(Task to carry out)
Which lines run from the one with "Process the spectrogram" through the end of the data? Retype them exactly, without pictures.

━━━━━ Study material ━━━━━

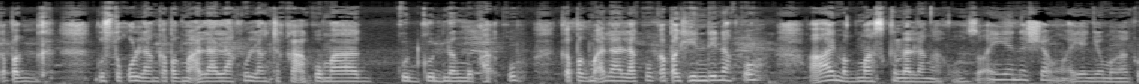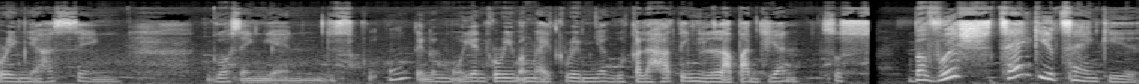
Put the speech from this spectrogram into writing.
Kapag gusto ko lang, kapag maalala ko lang, tsaka ako mag good ng mukha ko. Kapag maalala ko, kapag hindi na ko, ay magmask na lang ako. So ayan na siya. Oh. Ayan yung mga cream niya. Haseng. Goseng yan. Diyos ko. Oh, mo. Yan cream, ang night cream niya. Kalahating lapad yan. Sus. Bavush, thank you, thank you.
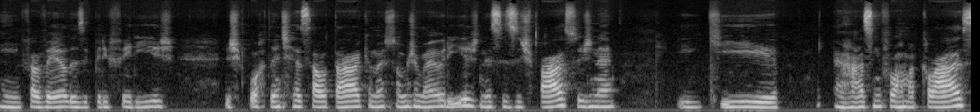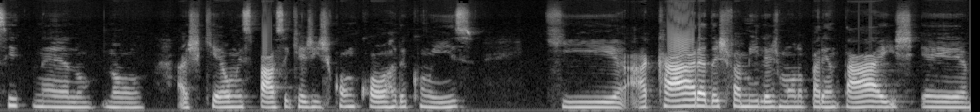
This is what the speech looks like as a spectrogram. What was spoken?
em favelas e periferias Acho importante ressaltar que nós somos maiorias nesses espaços, né? E que a raça informa classe, né? Não, não, acho que é um espaço que a gente concorda com isso, que a cara das famílias monoparentais é,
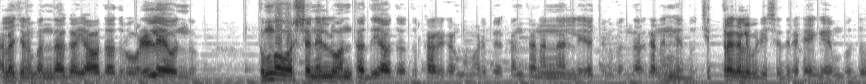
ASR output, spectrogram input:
ಆಲೋಚನೆ ಬಂದಾಗ ಯಾವುದಾದ್ರೂ ಒಳ್ಳೆಯ ಒಂದು ತುಂಬಾ ವರ್ಷ ನಿಲ್ಲುವಂಥದ್ದು ಯಾವ್ದಾದ್ರು ಕಾರ್ಯಕ್ರಮ ಮಾಡಬೇಕಂತ ನನ್ನಲ್ಲಿ ಯೋಚನೆ ಬಂದಾಗ ನನಗೆ ಅದು ಚಿತ್ರಗಳು ಬಿಡಿಸಿದರೆ ಹೇಗೆ ಎಂಬುದು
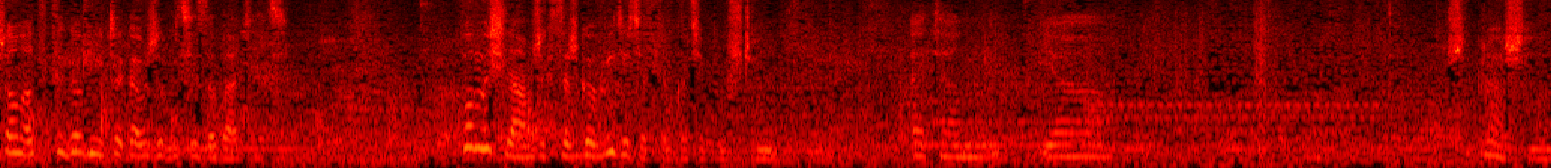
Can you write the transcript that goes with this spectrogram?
Sean od tygodni czekał, żeby cię zobaczyć. Pomyślałam, że chcesz go widzieć, jak tylko cię puszczą. Ethan, ja... Przepraszam.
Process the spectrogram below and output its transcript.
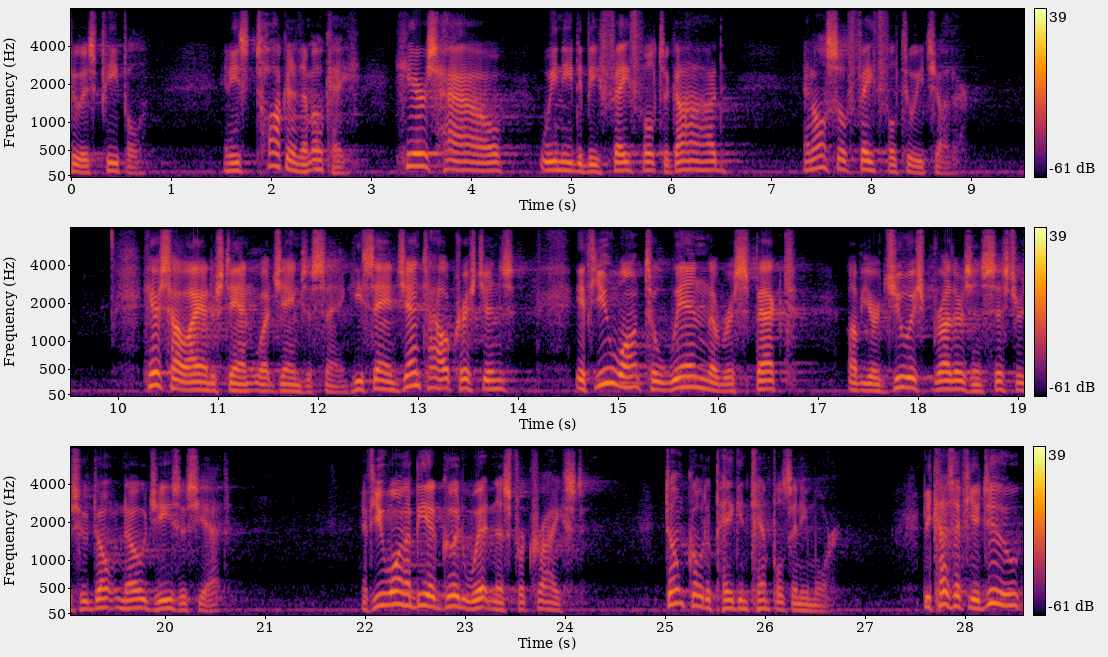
to his people. And he's talking to them, okay, here's how we need to be faithful to God and also faithful to each other. Here's how I understand what James is saying. He's saying, Gentile Christians, if you want to win the respect of your Jewish brothers and sisters who don't know Jesus yet, if you want to be a good witness for Christ, don't go to pagan temples anymore. Because if you do,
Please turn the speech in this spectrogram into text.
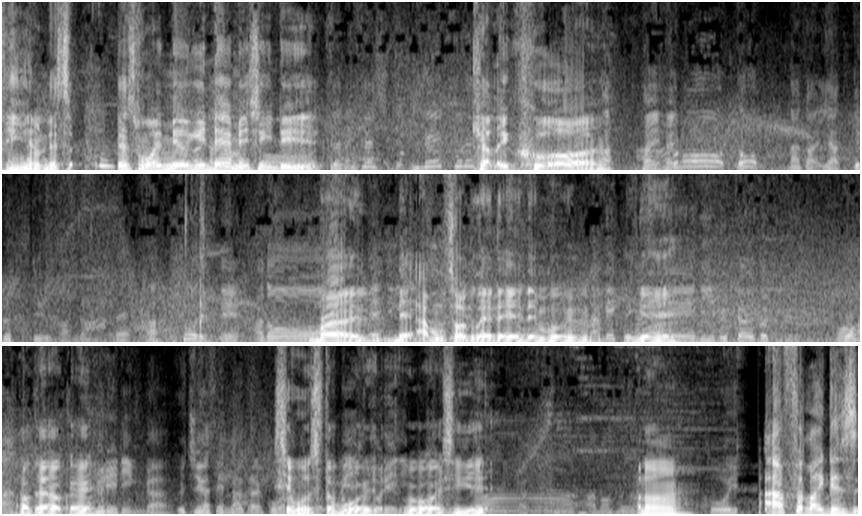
Damn, this this one million damage he did. Kelly cool. Bruh, I'm talking like that at that movie again. Okay, okay. She was the boy. Voice you get. Hold on. I feel like this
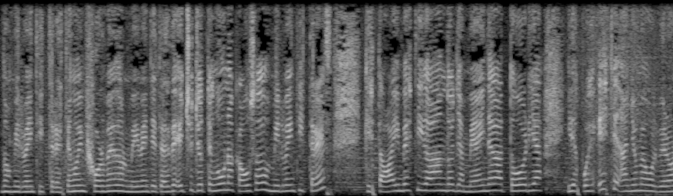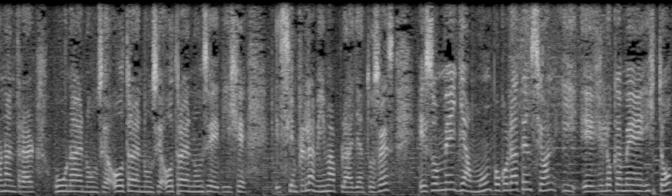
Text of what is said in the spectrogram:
2023. Tengo informe de 2023. De hecho, yo tengo una causa de 2023 que estaba investigando, llamé a indagatoria y después este año me volvieron a entrar una denuncia, otra denuncia, otra denuncia y dije, siempre la misma playa. Entonces, eso me llamó un poco la atención y es lo que me instó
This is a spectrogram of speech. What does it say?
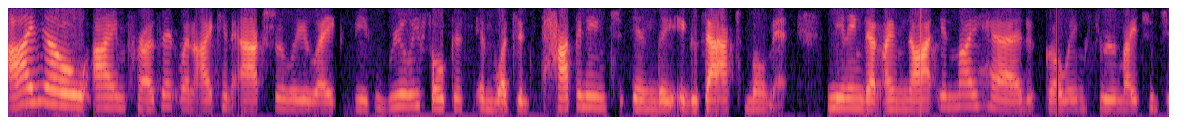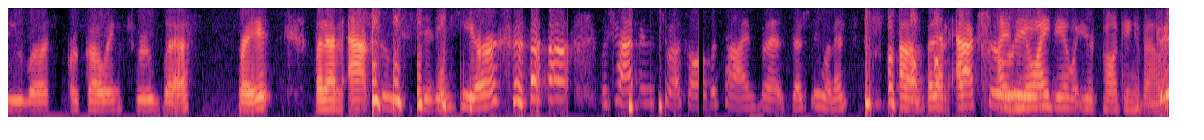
i know i'm present when i can actually like be really focused in what's happening in the exact moment. Meaning that i'm not in my head going through my to do list or going through lists right? But i'm actually sitting here which happens to us all the time but especially women. Um but i'm actually i have no idea what you're talking about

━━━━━

(Answer)
Process the spectrogram below and output its transcript.
to his people. And he's talking to them, okay, here's how we need to be faithful to God and also faithful to each other. Here's how I understand what James is saying. He's saying, Gentile Christians, if you want to win the respect of your Jewish brothers and sisters who don't know Jesus yet, if you want to be a good witness for Christ, don't go to pagan temples anymore. Because if you do,
Please turn the speech in this spectrogram into text.
Damn, this this one million damage he did. Kelly cool. Bruh, I'm talking like that at that movie again. Okay, okay. She was the boy. Voice you get. Hold on. I feel like this
Text of what is said in the spectrogram:
2023. Tengo informe de 2023. De hecho, yo tengo una causa de 2023 que estaba investigando, llamé a indagatoria y después este año me volvieron a entrar una denuncia, otra denuncia, otra denuncia y dije, siempre la misma playa. Entonces, eso me llamó un poco la atención y es lo que me instó
This is a spectrogram of speech. What does it say?
i know i'm present when i can actually like be really focused in what's happening in the exact moment. Meaning that i'm not in my head going through my to do list or going through lists right? But i'm actually sitting here which happens to us all the time but especially women. Um but i'm actually i have no idea what you're talking about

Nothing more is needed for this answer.